Many instruments have their 99-cent toy counterpart: tiny play trumpets, cheap plastic recorders, pint-sized accordions, even mini drum-kits with cymbals the size of espresso saucers. But it’s only the toy piano that has graduated to the big leagues, with an large and diverse repertoire and even a dedicated group of high-caliber performers to boost its status. I really think this all came about from two sources: John Cage‘s modest 1948 Suite for Toy Piano, and the instrument’s inclusion in George Crumb‘s highly influential Ancient Voices of Children (1970). Both of these works had (and still have) a certain vogue; pianos were obtained, kept around, and led to performers and composers thinking “now that I’ve got it, what else can I do with this thing”? Fast-forward a few decades and we now find a whole body of work from composers big and small, with piano solo, duo, trio and beyond, accompanied by everything from a few trinkets to elaborate interactive electronics. Entire concerts of toy piano music take place now, with a variety pieces and forces equal to any other chamber music concert.

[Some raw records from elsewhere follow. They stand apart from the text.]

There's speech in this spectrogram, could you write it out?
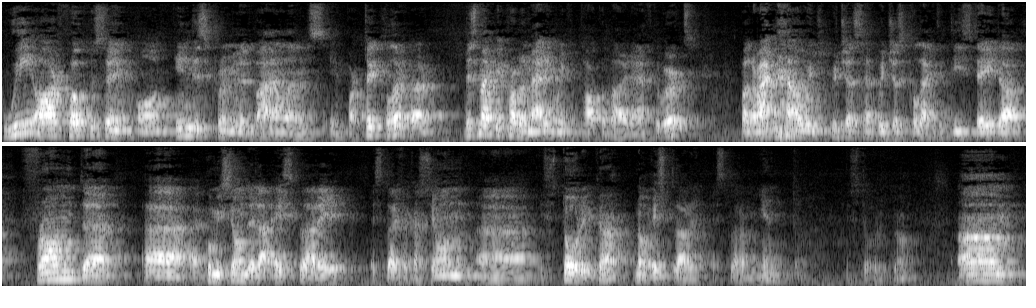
we are focusing on indiscriminate violence in particular. Uh, this might be problematic, we can talk about it afterwards. But right now, we, we, just, have, we just collected these data from the uh, Comisión de la Esclare, Esclarificación uh, Histórica, no, esclare, Esclaramiento Histórico. Um,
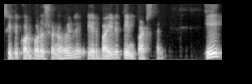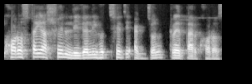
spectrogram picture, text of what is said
সিটি কর্পোরেশনে হইলে, এর বাইরে তিন পার্সেন্ট এই খরচটাই আসলে লিগালি হচ্ছে যে একজন ক্রেতার খরচ।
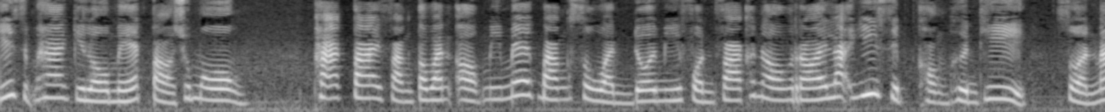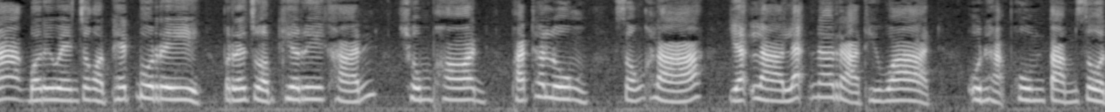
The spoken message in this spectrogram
10-25 กิโลเมตรต่อชั่วโมง ภาคใต้ฝั่งตะวันออกมีเมฆบางส่วน โดยมีฝนฟ้าขนองร้อยละ 20 ของพื้นที่ ส่วนมากบริเวณจังหวัดเพชรบุรี ประจวบคีรีขันธ์ ชุมพร พัทลุง สงขลา ยะลา และนราธิวาส อุณหภูมิต่ำสุด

Like this one… Co-Directors and composers David Claman and Matt Malsky are presenting The Extensible Toy Piano Festival at Bargemusic, with another of those said dedicated toy-piano performer/composers, Phyllis Chen– this Sunday, June 12, at 3pm (Fulton Ferry Landing near the Brooklyn Bridge / Tickets: $25 ($20 Seniors; $15 Students). Claman and Malsky started The Extensible Toy Piano Project a number of years ago, sponsoring concerts, commissions, contests and even symposia (I told you this little instrument done all growed up!). This iteration will also feature guest performers Nancy Newman and mezzo-soprano Jessica Bowers, and works by Chen, Claman, Malsky, Karlheinz Essl, Konrad Kaczmarek, John McDonald, and Atsushi Yoshinaka.  Here’s Chen performing one of her works that will be on the concert, Double Helix:

[youtube]http://www.youtube.com/watch?v=AfZ_djY9_f8[/youtube]